One of the first tasks of the War Relocation Authority (WRA) was to find concentration camp sites for the over 120,000 individuals of Japanese ancestry removed from the west coast. So that farming programs at the camps could be successful, the agency chose sites based on existing irrigation projects or agricultural potential. Privately owned farms and ranches were purchased or condemned to establish Amache. The WRA purchased water rights from Lamar, Marvel, and the XY canals, and used the Arkansas River, 2.5 miles to the north of the central camp area, to water some fields. At its height, Amache agriculture was successful enough to supply Amache as well as other WRA camps.

With water available, the Amache internees transformed a harsh environment to one that reflected their culture by planting trees, constructing ponds, and growing victory gardens. Entryway gardens for individual barrack apartments helped break up the institutional monotony. The gardens demonstrate how internees progressed from an attitude of acceptance and resignation – 'it cannot be helped' (shikata ga nai)—to one that showed "perseverance and fortitude," or gaman. Thomas Shigekuni, whose family lived in Block 12G at Amache, remembers planting trees at the camp with his brother Henry.
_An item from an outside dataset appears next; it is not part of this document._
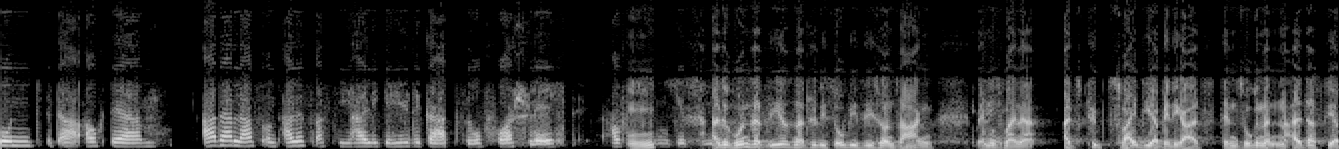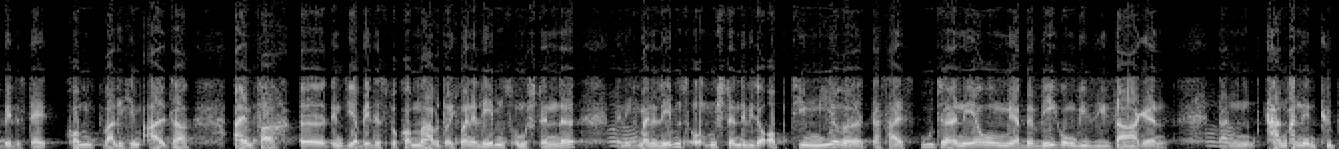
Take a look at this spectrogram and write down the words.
Und da auch der Adalas und alles, was die heilige Hildegard so vorschlägt, auf mhm. Also grundsätzlich ist es natürlich so, wie Sie schon sagen, wenn ich meine als Typ 2 Diabetiker, als den sogenannten Altersdiabetes. Der kommt, weil ich im Alter einfach äh, den Diabetes bekommen habe durch meine Lebensumstände. Mhm. Wenn ich meine Lebensumstände wieder optimiere, das heißt gute Ernährung, mehr Bewegung, wie Sie sagen, mhm. dann kann man den Typ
Before the war, their family was in the nursery business in Los Angeles. They were familiar with how the Chinese Elm goes dormant in the winter thus helping it withstand harsh winters. Henry was granted permission to go to Lamar to purchase Chinese Elms for $.50 each. He bought enough 6' trees for his family and other residents of his block.

He also purchased peat moss to ensure the successful transplanting that resulted in most of the trees still standing today. Through oral histories, we know some plants were purchased in nearby towns. Excavations also reveal that Amache's gardeners transplanted local vegetation like yucca, asters, wildflowers, and purslane into their gardens. Other plants were grown from seeds brought with internees or purchased from mail order catalogues. Stones, a common feature of traditional Japanese gardens, added pleasing, aesthetic and cultural elements. Many of the stones archaeologist have found in Amache's gardens were gathered locally, but others, like this one, were brought to camp from some distance. The rock in this garden, could be a keepsake of a meaningful event prior to incarceration and a symbol of hope for the future.

- Millie Kenko Morimoto King, Sansei (third generation Japanese American), incarcerated at Rohwer with parents, aunts and uncles incarcerated at Tule Lake

worked obsidian: an amache mystery

 Through analysis of trace elements, archaeologists know this stone originally came from an extinct volcano high in the Sierra Mountains of California, Glass Mountain. Most of the residents of Block 7H where this stone was found, lived in California, but about 300 miles south. Glass Mountain is about 30 miles from Tule Lake, another WRA camp. Beginning in the Fall of 1943, hundreds of incarcerees from Tule Lake were transferred to Amache. Just like the Amache internees, they may have picked up beautiful stones such as this on their excursions away from the California camp.

How did this object make its way to Amache? Ainsley Hana King and Peter Austin Knoblauch, whose family were interned at Rohwer, Manzanar, and Tule Lake, wrote these books presenting two different scenarios to help us imagine its journey.

Ainsley's Story

Peter's Story


Elementary school children landscaping outside the school barrack. Older children created the garden designs.
Photograph by Joseph McClelland. Courtesy of the Amache Preservation Society.


Improvements in common areas saw trees planted/transplanted between barracks and around mess halls, construction of ponds, several vegetable Victory Gardens, and more decorative entryway gardens.
Photograph by Joseph McClelland.

Courtesy of the Amache Preservation Society.

Left: Peter Austin Knoblauch, Community Curator. Left center: Millie Kenko Morimoto King, Community Curator. Right center: Missy O'Doherty, DU Student Curator. Right: Ainsley Hana King, Community Curator.